As in many other fields, the papacy was marked with secularization during the Renaissance. Popes concerned themselves with politics and the arts, while ignoring the fact that reform was necessary. The Protestant Reformation was not dealt with properly during the Renaissance papacies, and it gained speed due to the Renaissance Pope’s negligence.

Essay 16: Aquatic Osmoregulators

Aquatic animals have several mechanisms for dealing with the effects of osmosis. Without these methods, the cells within these creatures would either shrivel up and die, or swell up and explode. Osmosis is the tendency for a liquid (solvent) with a low concentration of particles (solutes) dissolved in it to move to through a semi-permeable membrane to an area of high solute concentration. The semi-permeable membrane allows the solvent to pass though, while blocking the solutes. The area on the side of the membrane with a higher concentration of solutes is called the hyperosmotic side, and the side with lower solute concentration is called the hypoosmotic side. Osmosis is necessary for the function of the kidneys, which rely on its properties to remove toxins from the blood, and for the re-absorption of water.

Osmosis presents a problem to aquatic life, because through it the concentration of water (H2O, the solvent) or salt (NaCl, the solute) can be affected in dangerous ways. In salt water, the cells of an aquatic animal are hypoosmotic in relation to the surrounding water, so through osmosis water has the tendency to pass through the cell membrane and leave the cell. This causes problems, because water is essential for the function of a cell. Likewise, in a freshwater environment, the interior of cells are hyperosmotic in relation to their surrounding water. Through osmosis, water tends to leave the area of lower solute concentration, and enter the cells. This can also be a problem, because too much water can cause a cell to explode (cytolysis).

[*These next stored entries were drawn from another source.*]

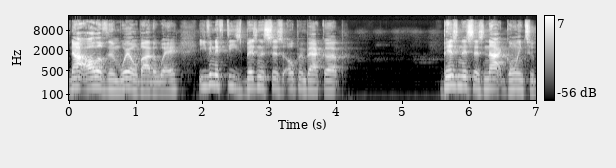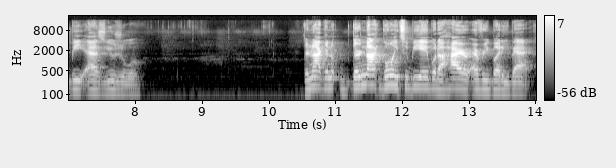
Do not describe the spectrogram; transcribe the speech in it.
not all of them will, by the way. Even if these businesses open back up, business is not going to be as usual. They're not going to they're not going to be able to hire everybody back.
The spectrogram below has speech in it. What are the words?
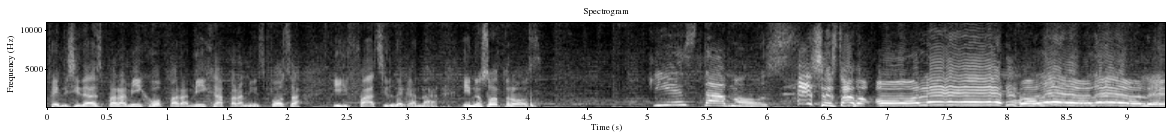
felicidades para mi hijo, para mi hija, para mi esposa y fácil de ganar. Y nosotros, Aquí estamos. eso es todo. ¡Ole! ¡Ole, ole, ole!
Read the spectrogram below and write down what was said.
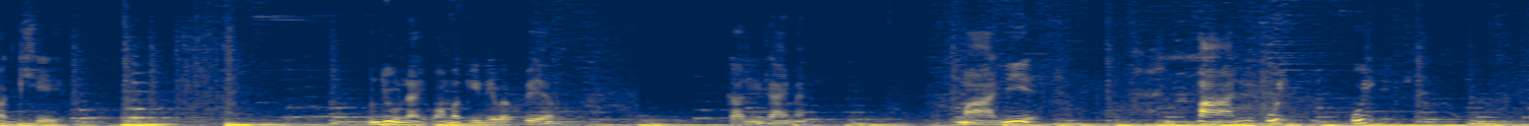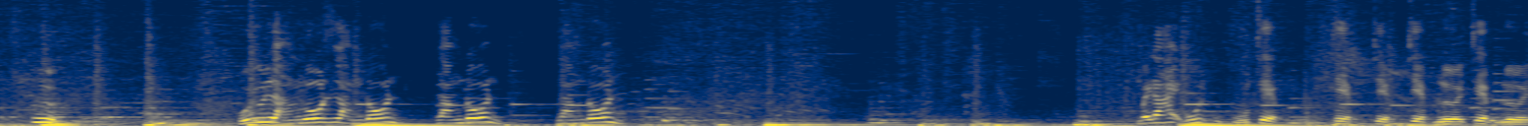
อดเคปมันอยู่ไหนวะเมื่อกี้นี้แบบแบบๆกาลีได้ไหมมานี่ มานี่ อุ้ยอุ้ยอืออุ้ยหลังโดน หลังโดน หลังโดน หลังโดน ไม่ได้ อุ้ยโอ้โหเจ็บ เจ็บ เจ็บ เจ็บเลย เจ็บเลย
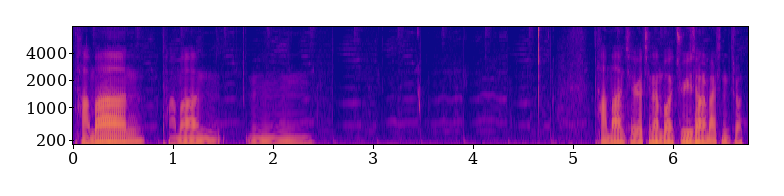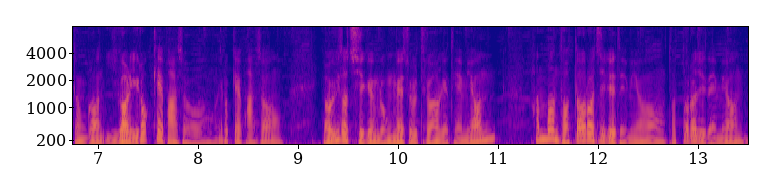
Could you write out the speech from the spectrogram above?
다만 다만 음. 다만 제가 지난번에 주의사항을 말씀드렸던 건 이걸 이렇게 봐서 이렇게 봐서 여기서 지금 롱매수를 들어가게 되면 한 번 더 떨어지게 되면 더 떨어지게 되면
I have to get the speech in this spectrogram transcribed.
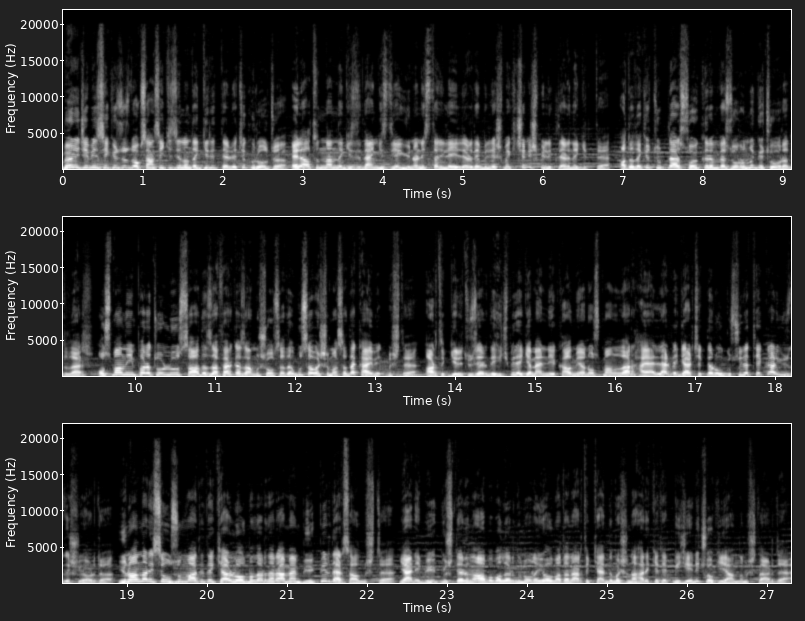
Böylece 1898 yılında Girit devleti kuruldu. El altından da gizliden gizliye Yunanistan ile ileride birleşmek için işbirliklerine gitti. Adadaki Türkler soykırım ve zorunlu göçe uğradılar. Osmanlı İmparatorluğu sahada zafer kazanmış olsa da bu savaşı masada kaybetmişti. Artık Girit üzerinde hiçbir egemenliği kalmayan Osmanlılar hayaller ve gerçekler olgusuyla tekrar yüzleşiyordu. Yunanlar ise uzun vadede karlı olmalarına rağmen büyük bir ders almıştı. Yani büyük güçlerin ağababalarının onayı olmadan artık kendi başına hareket etmeyeceğini çok iyi anlamışlardı.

In aquatic animals, there are several different methods employed to maintain osmotic homeostasis. Most marine invertebrates are osmoconformers, meaning that they maintain the concentration of solutes in their own body to conform with that of their environment. The downside of this is that it is dependent on a stable water composition.

The next group are the osmoregulators, who regulate the concentration of solutes and solvents in their cells. There are two different kinds of osmoregulators: marine osmoregulators and freshwater osmoregulators. Marine osmoregulators have to deal with high solute concentration in their environment, and a constant tendency to lose water. To cope they drink large amounts of water and use active transport (that which is not caused by a natural tendency, but by expending energy) to remove chloride ions (and subsequently sodium ions) from their body. Freshwater osmoregulators have the opposite problem, which is too much water. They drink very little water, and excrete lots of water in their urine, while obtaining new salts and minerals from food.

Salmon are an interesting case, because they spend most of their life in salt water and return to freshwater later on. When in freshwater, they function as regular freshwater osmoregulators, but they need to deal with extra salt in the ocean. In order to cope, they secrete the steroid hormone cortisol, which stimulates chloride cells to grow. These chloride cells secrete salt out of the body, and maintain osmotic homeostasis.

In order to live in different environments, different animals have different methods for keeping the concentration of water and salts in their bodies at an optimal level. These methods used include osmoconformity, and marine and freshwater osmoregulation. Osmosis can be either a problem that needs to be solved, or a necessary property that functions as a tool, especially in the kidneys. Whatever the case, creation has many ways of correcting for it, and even harnessing it.